Bellevue Brewing is a taproom with exposed beer tanks and a standard pub-style menu that’s great for casual drinking and eating. We like the giant wood-fired chicken wings and southwestern salad, but if things have really hit rock bottom, there’s also a salted caramel brownie sundae topped with ice cream infused with BBC’s oatmeal stout.
Tipsy Cow is the burgers/fries/shakes spot for people who are also really into beer. The massive bar has a huge lineup of taps to go with outrageous burgers like The Rockstar, which comes topped with beer-battered strips of maple-glazed bacon. if that gives you anxiety, they also have salmon sandwiches, turkey burgers, and decent salads. Another key detail: all of the milkshakes can be spiked.
If you’re jealous of coworker Colin for getting to go on the business trip to London without you, a dinner at The British Pantry isn’t a bad idea. On a rainy day, the slightly-musty pub might make you actually think you’re in England. They close at 6pm, so you’ll have to hurry up and get in to take full advantage of the authentic English dishes, like bangers and mash. On your way out, hit the market next door that sells English treats like Viennese tarts and digestive biscuits, which you’ll probably need after all of those sausages. Head home with a bag full of hot cross buns and an optimistic outlook on coworker Colin.

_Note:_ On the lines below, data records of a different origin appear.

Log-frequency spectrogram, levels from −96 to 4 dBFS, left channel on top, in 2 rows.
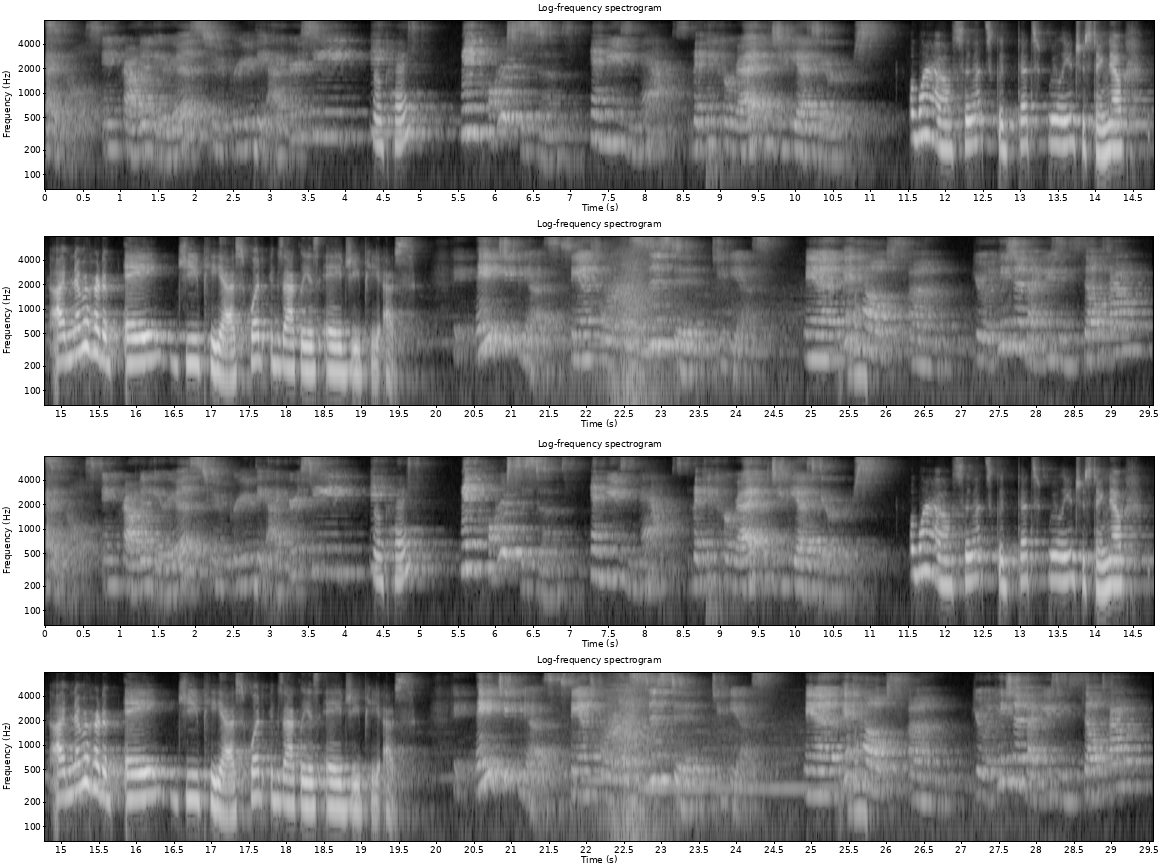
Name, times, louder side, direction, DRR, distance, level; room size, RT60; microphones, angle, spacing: voice 1, 0.0-3.9 4.3-4.8 5.5-7.0 7.3-8.3 8.6-11.0 20.0-24.4 24.9-26.8 27.2-29.2, right 1 dB, 25° right, -2 dB, 5.6 m, -30 dB
voice 2, 4.4-4.9 11.5-19.7, left 1 dB, 10° left, 12 dB, 0.6 m, -22 dB
Motorcycle / Accelerating revving vroom, 19.5-28.2, right 2 dB, 60° right, 7.0 m, -40 dB
20.5 x 20.0 x 7.9 m, 1.5 s
head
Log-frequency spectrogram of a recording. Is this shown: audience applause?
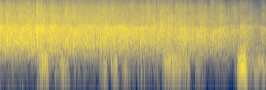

When it comes to dumplings, Dough Zone is where you should be going instead of Din Tai Fung. You won’t wait nearly as long for a table (or have to do it alongside screaming children in the middle of a mall), the service is great, the prices are insanely reasonable, and most importantly, the dumplings are better. Grab a big booth with your coworkers and share some potstickers, soup dumplings, and dandan noodles. And then get some pork jian buns for yourself.
Bai Tong’s the best Thai place on the Eastside (further evidence: there’s also now a location in Seattle proper). They’re typically pretty packed, so try getting a table at the Redmond spot on a weekday. The place has a sleek and modern feel, and they do great takes on Thai classics like pad se ew and garlic green bean and shrimp stir fry.
After work, sometimes something inside of you snaps. You need wine immediately. In that one strip mall in Woodinville with all of the tasting rooms (where the weekend version of you will return), you’ll find The Commons. They have a full menu of classy comfort food like pickle-brined fried chicken and caprese poutine, craft cocktails, an espresso bar, and a bakery. Use The Commons for a team outing/group therapy session with your friends who work in the area.
Redhook Brewery is a great choice if you’re in Woodinville but you don’t want to do wine tasting. They have solid pub food in their taproom and a nice patio for when the weather is warm. After a couple of cold beers and the roasted corn dip later, you’ll almost forget about not putting your conference call on mute before you said, “these people are the worst.” Almost.